Spending just 10 minutes talking to another person can help improve your memory and your performance on tests.
And to think that the time you’ve invested in reading and playing Sudoku could have been replaced by a few minutes with friends!I wonder, though, does it matter what you talk about?Do you have to be discussing Don Quixote, for example, to supply adequate intellectual stimulation? Or is it equally effective to discuss the latest sale at Target or the fly that landed on the window screen?The article doesn’t elaborate, so I don’t know.Nevertheless, here are a few excerpts that stood out to me:
- Socializing was just as effective as more traditional kinds of mental exercise in boosting memory and intellectual performance.
- The higher the level of participants’ social interaction…the better their cognitive functioning.

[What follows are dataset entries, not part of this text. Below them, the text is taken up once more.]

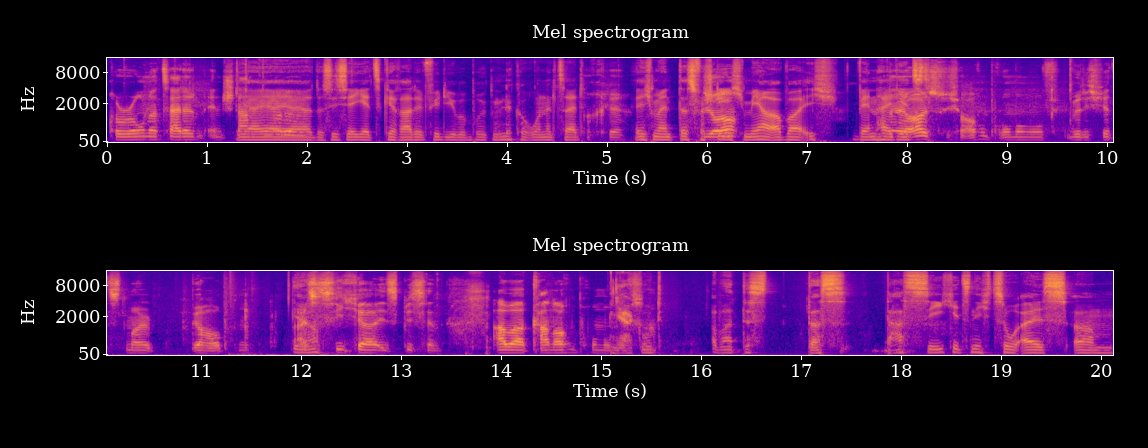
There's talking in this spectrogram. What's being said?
Corona-Zeit entstanden? Ja, ja, oder? ja, ja, das ist ja jetzt gerade für die Überbrückung der Corona-Zeit. Okay. Ich meine, das verstehe Ja. ich mehr, aber ich, wenn halt ja, jetzt. ist sicher auch ein Promo-Move, würde ich jetzt mal behaupten. Ja. Also sicher ist ein bisschen, aber kann auch ein Promo-Move Ja, sein. gut. Aber das, das, das sehe ich jetzt nicht so als. Ähm,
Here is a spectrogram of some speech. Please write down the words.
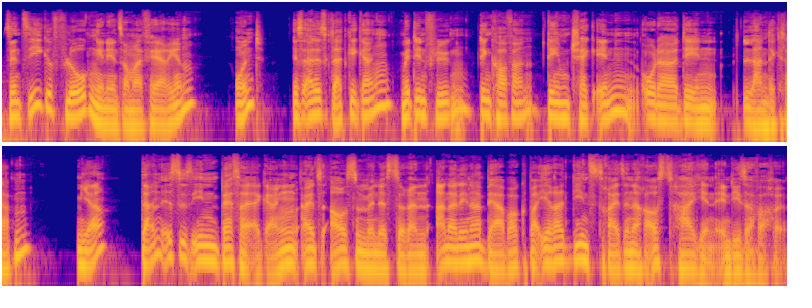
Sind Sie geflogen in den Sommerferien? Und ist alles glatt gegangen mit den Flügen, den Koffern, dem Check-in oder den Landeklappen? Ja? Dann ist es Ihnen besser ergangen als Außenministerin Annalena Baerbock bei ihrer Dienstreise nach Australien in dieser Woche.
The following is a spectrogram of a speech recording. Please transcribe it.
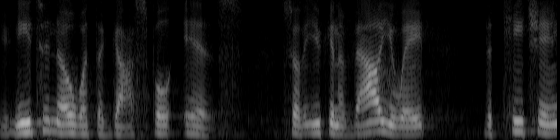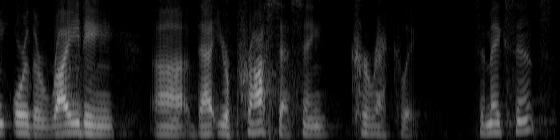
You need to know what the gospel is so that you can evaluate the teaching or the writing uh, that you're processing correctly. Does it make sense?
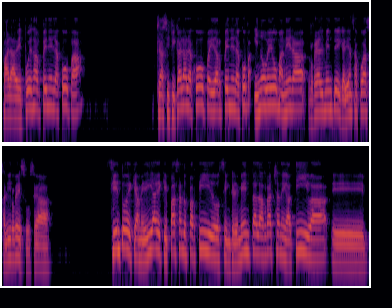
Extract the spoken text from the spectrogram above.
para después dar pena en la Copa, clasificar a la Copa y dar pena en la Copa, y no veo manera realmente de que Alianza pueda salir de eso. O sea, siento de que a medida de que pasan los partidos, se incrementa la racha negativa. Eh,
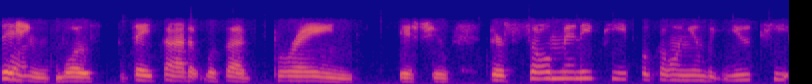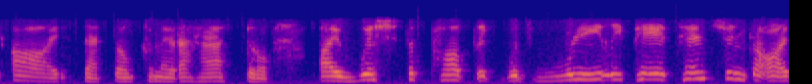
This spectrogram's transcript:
thing was they thought it was a brain issue. There's so many people going in with UTIs that don't come out of hospital. I wish the public would really pay attention, guys.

This relationship was reliable for all age groups, from the youngest through the oldest. (Not sure what “the higher the level” means at a practical level — maybe this is the Don Quixote factor?)
- Short-term social interaction lasting for just 10 minutes boosted participants’ intellectual performance as much as engaging in so-called ‘intellectual’ activities for the same amount of time. (This seems to negate the Don Quixote possibility — who can develop a significant discussion in ten minutes?)
- The findings suggest that visiting with a friend or neighbor may be just as helpful in staying sharp as doing a daily crossword puzzle.
- The findings also suggest that social isolation may have a negative effect on intellectual abilities as well as emotional well-being.
Apparently this means that those of us concerned with improving our intellectual abilities and fighting off Alzheimer’s can — or should — set down our Sudoku puzzles for a few minutes and find ourselves a friend.Anyone free to chat, say, 3:30 this afternoon?I’ll serve tea and blueberry muffins.